Camus’ Theory of Life: HD

Life is objectively meaningless and full of absurdities, we are temporary beings in a subjective world.

To many, it is a shocking statement, a statement that goes against our conceived notions on life and what exists.


Think about that word.

We can say that word probably comes from latin or greek or some old language, but I propose something different, and stick with me…I will get to Camus…but I want you to stick with me while I explain something

We created the word conceived, or its predecessor words, in order to describe a feeling we hold. It appears humans have desires, it appears we want to fill those desires, and we created language because we desired it.

This, what I am taking about right here, is metaphysics. I am talking about what humans are, and I am talking about how things got the way they are. Notice how I have not made any *pre*scriptive statements yet, any ‘should’ statements.

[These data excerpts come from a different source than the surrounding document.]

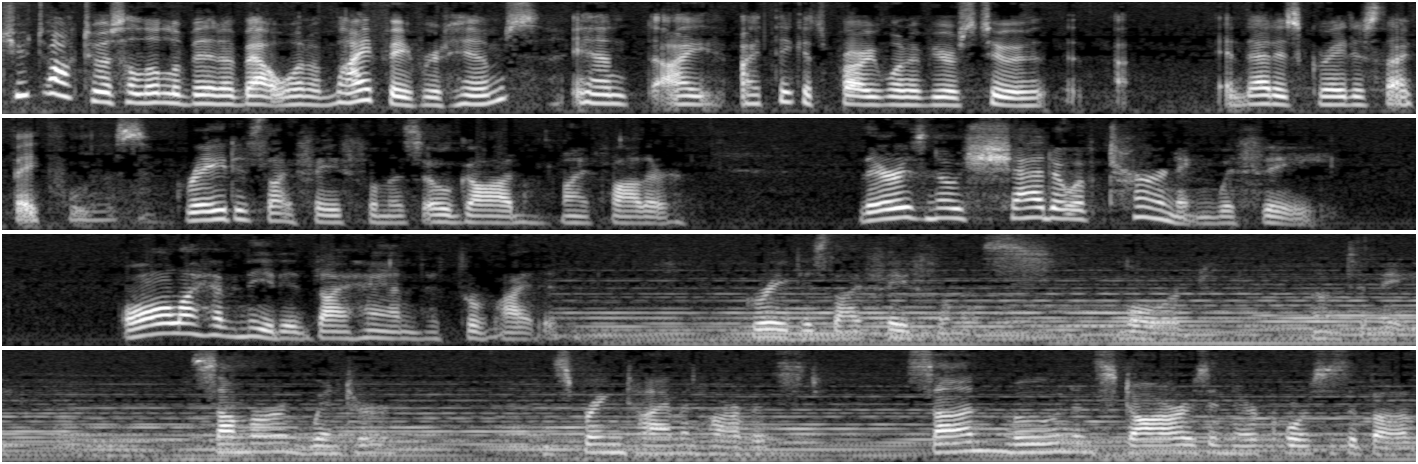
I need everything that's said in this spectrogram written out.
Could you talk to us a little bit about one of my favorite hymns? And I, I think it's probably one of yours too. Uh, and that is great is thy faithfulness. Great is thy faithfulness, O God, my Father. There is no shadow of turning with thee. All I have needed, thy hand hath provided. Great is thy faithfulness, Lord, unto me. Summer and winter, and springtime and harvest, sun, moon, and stars in their courses above,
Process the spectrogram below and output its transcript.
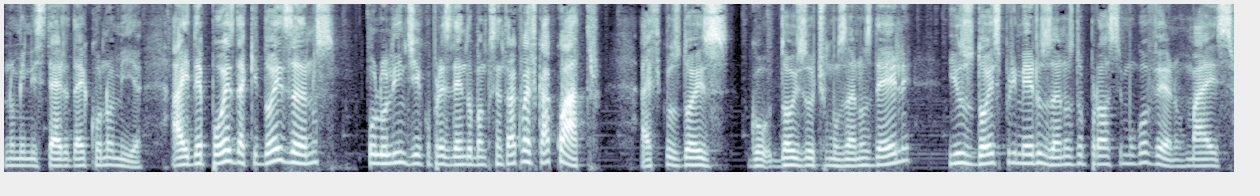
no Ministério da Economia. Aí depois, daqui dois anos, o Lula indica o presidente do Banco Central que vai ficar quatro. Aí fica os dois, dois últimos anos dele e os dois primeiros anos do próximo governo. Mas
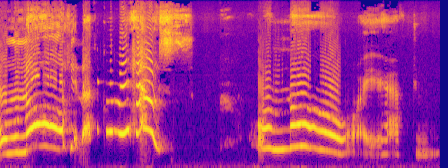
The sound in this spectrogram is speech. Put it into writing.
Oh no! I cannot go to my house! Oh no! I have to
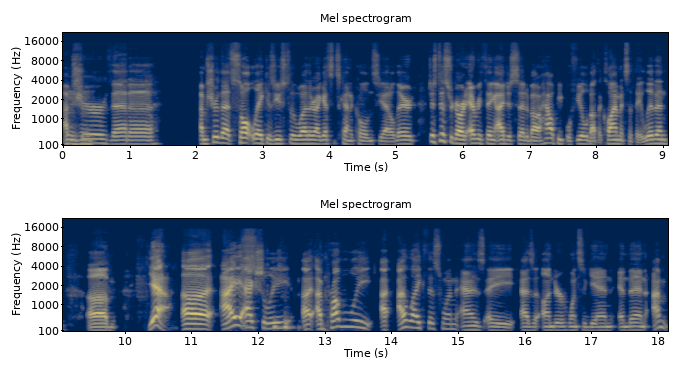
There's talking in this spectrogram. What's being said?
I'm mm-hmm. sure that uh I'm sure that Salt Lake is used to the weather. I guess it's kind of cold in Seattle. There, just disregard everything I just said about how people feel about the climates that they live in. Um, yeah, uh, I actually, I, am probably, I, I, like this one as a as an under once again, and then I'm,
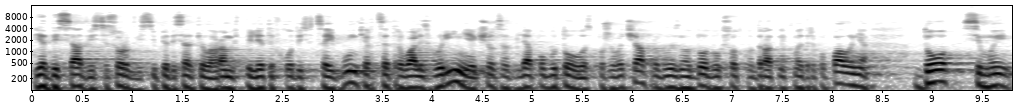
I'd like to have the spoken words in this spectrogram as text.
50, 240, 250 кілограмів пілети входить в цей бункер. Це тривалість горіння. Якщо це для побутового споживача, приблизно до 200 квадратних метрів опалення, до 7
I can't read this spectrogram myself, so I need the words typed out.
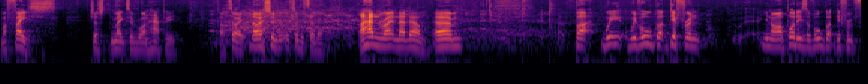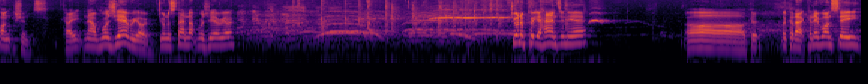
My face just makes everyone happy. Oh, sorry. No, I shouldn't, I shouldn't have said that. I hadn't written that down. Um, but we, we've all got different, you know, our bodies have all got different functions. Okay. Now, Rogerio. Do you want to stand up, Rogerio? Do you want to put your hands in the air? Oh, good. look at that. Can everyone see?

I have only discussed what we appear to see.

I will once again make another metaphysical claim; a *de*scriptive claim: humans appear to use metaphysics to describe the world, because we cannot say what we should do before we have the conditions for the world, the world in which we create terms like ‘conceive’ and ‘should’.

So…speaking metaphysically…we have desires…and we created the language necessary to make moral ideas.

But now I will show the difference between the metaphysical and the normative. With the metaphysical lens, we can see a tree exists because we have the eyes to do so, and we agree on what a tree is. With the moral lens, the subjective lens, the ‘should’ lens, we ask: should we look at the tree?

You cannot answer that objectively due to the difference between the metaphysical and the normative; the pre and de scriptive.

This is why I do not think there is not objective morality. Perhaps we are all born with similar desires for happiness and fulfillment, but we cannot say that it is “right” or “wrong” objectively.

To say something is right or wrong presupposes that we both agree on the same systems of ethics, which…is evidently not true.

Now I return to Camus.

Camus believed, among many things, that we live in a subjective, absurd world.

A world without objective truth, and that our search for objective purpose or some authoritative god is futile, and that we must realize that we are devoid of any ultimate explanations to the “why’s” of the world, and that we don’t even know all of the “what’s” either.

We cannot find the answers, whether the descriptive ones or the moral ones.

The famous Socrates quote: “I know that I know nothing”, the Descartian method of doubting everything…is correct. Really…what else to we know except our own inadequacy in this world, and that we know that we want the answers, but we. simply. cannot. find. them.

This realization has driven many into depression, myself included. And Camus would agree…somewhat.

Camus would ardently agree that life is absurd, so absurd! It is absurd because we are beings built to observe in a material world that does not allow us to find the ultimate answers of what we are and why we are here, as well as some other deep stuff.

But Camus…loved life. Why?

Well, his theory was that yes…we live in a wild world, but we might as well revel in it. We have no answers or masters?

We make our own, dammit. So why not be happy?

Frederick Neitzsche once said: “Everything in the world displeases me: but, above all, my displeasure in everything displeases me.”

Camus diverged:

“Love is not just a confrontation with the absurdity of the world; it is a refusal to be broken by it.”

Should you love life not despite but because it is absurd?

I cannot tell you that. That is up to you.

But it is one hell of an attitude.